• ABOUT THIS TASK: Once the pictures are removed, restate the data below word for word.

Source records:
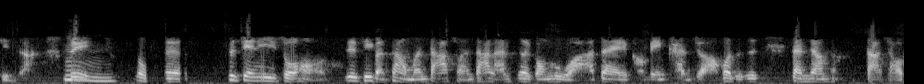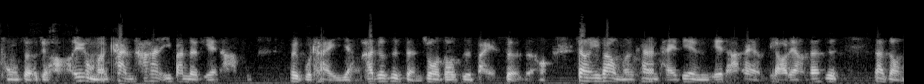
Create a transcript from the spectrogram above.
近的。所以，我呃是建议说，哦，就基本上我们搭船搭蓝色公路啊，在旁边看就好，或者是湛江大桥通车就好。因为我们看它和一般的铁塔会不太一样，它就是整座都是白色的哈。像一般我们看台电铁塔，它也很漂亮，但是。那种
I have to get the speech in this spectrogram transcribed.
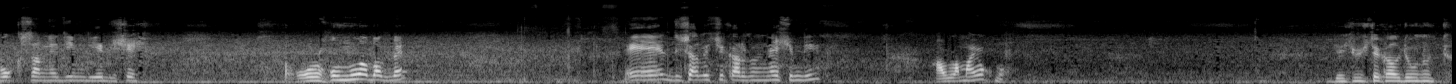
Boksa ne diyeyim diye bir şey. Orhunluğa bak be. Ee dışarı çıkardın ne şimdi? Havlama yok mu? Geçmişte kaldı unut.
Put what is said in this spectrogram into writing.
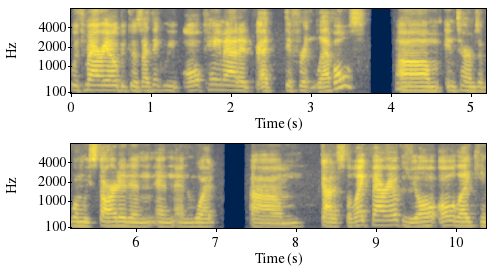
with Mario, because I think we all came at it at different levels, um, in terms of when we started and, and, and what, um, got us to like Mario, because we all, all like him.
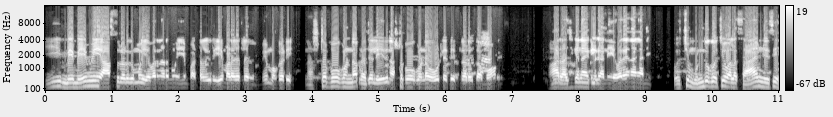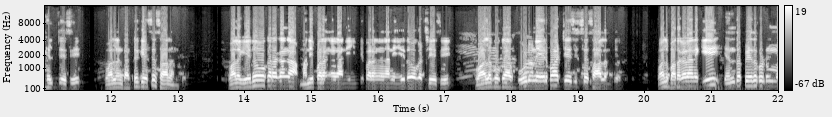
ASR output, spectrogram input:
ఈ మేమేమి ఆస్తులు అడగమో ఎవరిని అడగమో ఏం పట్టలేదు ఏం అడగట్లేదు. మేము ఒకటి నష్టపోకుండా ప్రజలు ఏది నష్టపోకుండా ఓట్లు అయితే ఎట్లా అడుగుతామో మా రాజకీయ నాయకులు కానీ ఎవరైనా కానీ వచ్చి ముందుకు వచ్చి వాళ్ళకి సాయం చేసి హెల్ప్ చేసి వాళ్ళని కట్టుకేస్తే చాలంతే. వాళ్ళకి ఏదో ఒక రకంగా మనీ పరంగా కానీ ఇంటి పరంగా కానీ ఏదో ఒకటి చేసి వాళ్ళకు ఒక గూడుని ఏర్పాటు చేసి ఇస్తే చాలంతే. వాళ్ళు బతకడానికి ఎంత పేద కుటుంబం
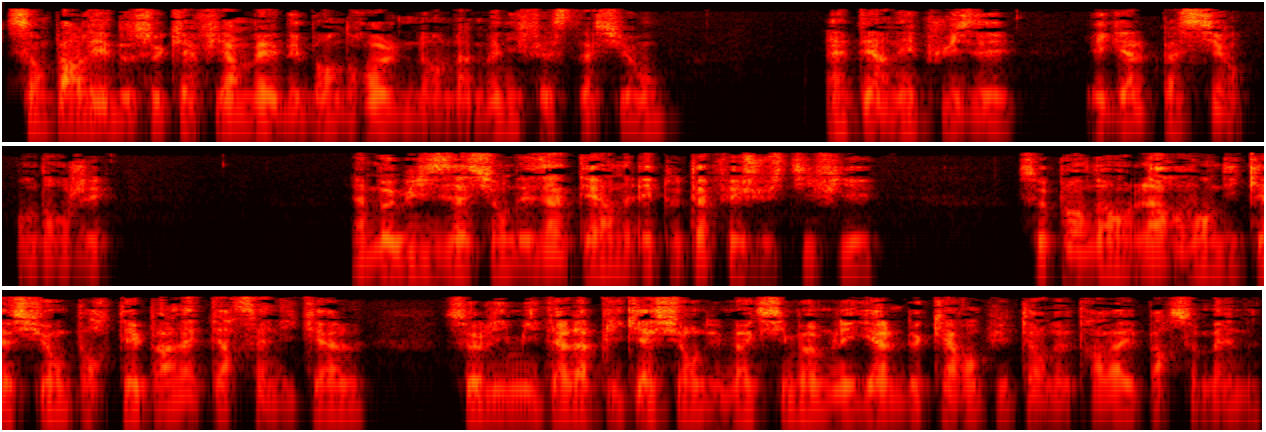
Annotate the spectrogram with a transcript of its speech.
Sans parler de ce qu'affirmaient des banderoles dans la manifestation, interne épuisé égale patient en danger. La mobilisation des internes est tout à fait justifiée. Cependant, la revendication portée par l'intersyndicale se limite à l'application du maximum légal de 48 heures de travail par semaine,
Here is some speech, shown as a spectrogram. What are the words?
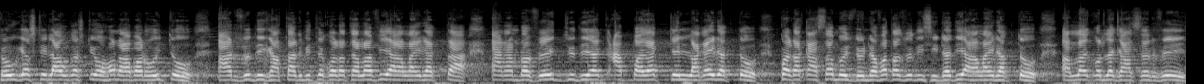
সৌ গাছটি, লাউ গাছটি ওহন আবার হইতো, আর যদি গাতার ভিতরে কটা তেলাপিয়া আলাই রাখতা, আর আমরা ফেজ যদি এক আব্বা এক কেল লাগাই রাখতো কটা কাঁচা মরিচ দৈনা পাতা যদি সিটা দিয়ে আলাই রাখতো, আল্লাহ করলে গাছের ফেজ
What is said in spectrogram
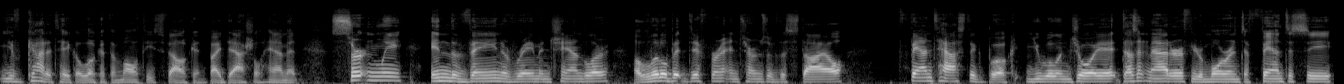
you've got to take a look at The Maltese Falcon by Dashiell Hammett. Certainly in the vein of Raymond Chandler, a little bit different in terms of the style. Fantastic book. You will enjoy it. Doesn't matter if you're more into fantasy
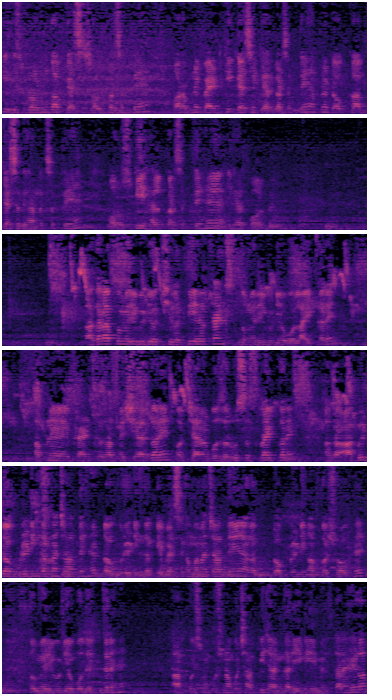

• REPLY:
Create a transcript from the spectrogram above.
近的。所以，我呃是建议说，哦，就基本上我们搭船搭蓝色公路啊，在旁边看就好，或者是湛江大桥通车就好。因为我们看它和一般的铁塔会不太一样，它就是整座都是白色的哈。像一般我们看台电铁塔，它也很漂亮，但是。那种
I have to get the speech in this spectrogram transcribed.
Boksa ne diyeyim diye bir şey. Orhunluğa bak be. Ee dışarı çıkardın ne şimdi? Havlama yok mu? Geçmişte kaldı unut.
Put what is said in this spectrogram into writing.
with Mario, because I think we all came at it at different levels, um, in terms of when we started and, and, and what, um, got us to like Mario, because we all, all like him.
ASR output, spectrogram input:
ఈ మేమేమి ఆస్తులు అడగమో ఎవరిని అడగమో ఏం పట్టలేదు ఏం అడగట్లేదు. మేము ఒకటి నష్టపోకుండా ప్రజలు ఏది నష్టపోకుండా ఓట్లు అయితే ఎట్లా అడుగుతామో మా రాజకీయ నాయకులు కానీ ఎవరైనా కానీ వచ్చి ముందుకు వచ్చి వాళ్ళకి సాయం చేసి హెల్ప్ చేసి వాళ్ళని కట్టుకేస్తే చాలంతే. వాళ్ళకి ఏదో ఒక రకంగా మనీ పరంగా కానీ ఇంటి పరంగా కానీ ఏదో ఒకటి చేసి వాళ్ళకు ఒక గూడుని ఏర్పాటు చేసి ఇస్తే చాలంతే. వాళ్ళు బతకడానికి ఎంత పేద కుటుంబం
Annotate the spectrogram with a transcript of its speech.
Sans parler de ce qu'affirmaient des banderoles dans la manifestation, interne épuisé égale patient en danger. La mobilisation des internes est tout à fait justifiée. Cependant, la revendication portée par l'intersyndicale se limite à l'application du maximum légal de 48 heures de travail par semaine,
Here is some speech, shown as a spectrogram. What are the words?
সৌ গাছটি, লাউ গাছটি ওহন আবার হইতো, আর যদি গাতার ভিতরে কটা তেলাপিয়া আলাই রাখতা, আর আমরা ফেজ যদি এক আব্বা এক কেল লাগাই রাখতো কটা কাঁচা মরিচ দৈনা পাতা যদি সিটা দিয়ে আলাই রাখতো, আল্লাহ করলে গাছের ফেজ
What is said in spectrogram
you've got to take a look at The Maltese Falcon by Dashiell Hammett. Certainly in the vein of Raymond Chandler, a little bit different in terms of the style. Fantastic book. You will enjoy it. Doesn't matter if you're more into fantasy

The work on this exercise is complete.